In the Republic, Plato developed an educational program through which he trained young Athenians in desiring truth, without offering them any knowledge-education. This is not because he refused to pass on knowledge but because he considered knowledge of the Good as an ongoing research program. I show this by tracing the steps of the education of the Philosopher-Kings in Plato’s ideal state, to establish that the decades-long educational regime aims at training them in three types of virtue: (i) Moral Virtue; (ii) the Cognitive Virtue of Abstraction; (iii) the Cognitive Virtue of Debate.
Plato’s theory of education has much to teach us about intellectual character education today. The Platonic educational program does not advocate the direct transmission of knowledge from teacher to learner but rather focuses on building the learners’ epistemic dispositions. Building upon the Socratic Method, Plato’s educational program does not ‘spoon-feed’ knowledge to the learners but rather fosters the growth of intellectual virtues through problem-solving.

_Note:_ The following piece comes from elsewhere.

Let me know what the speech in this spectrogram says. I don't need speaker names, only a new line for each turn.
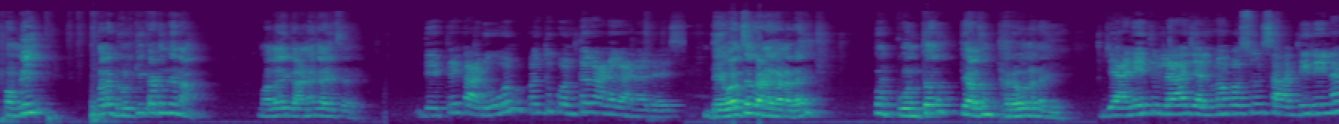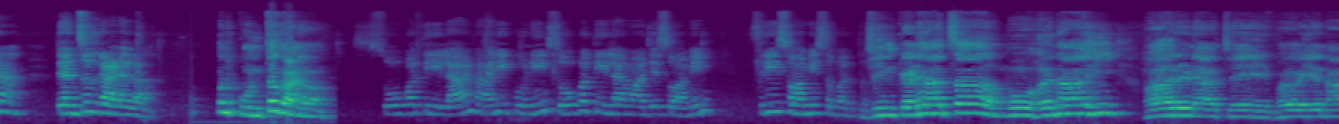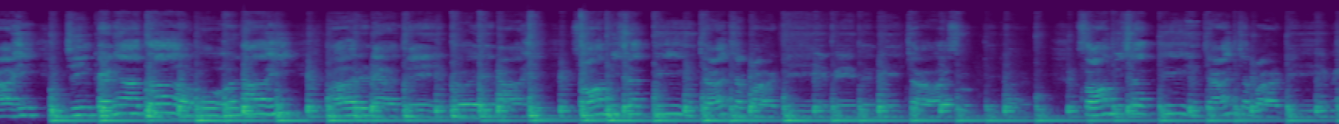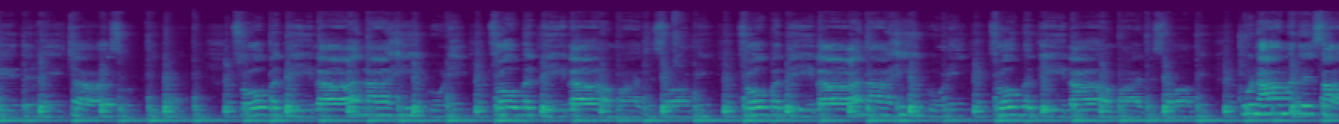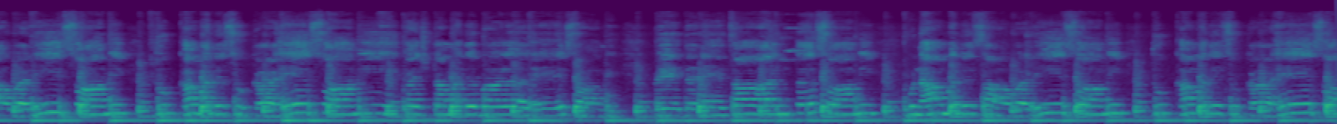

I explain ways in which fostering intellectual virtues through problem-solving could be applied in classrooms today. I conclude that Plato’s rigorous educational program is of definite merit for contemporary virtue education, especially since Aristotle offers us surprisingly little on how to educate for intellectual virtues.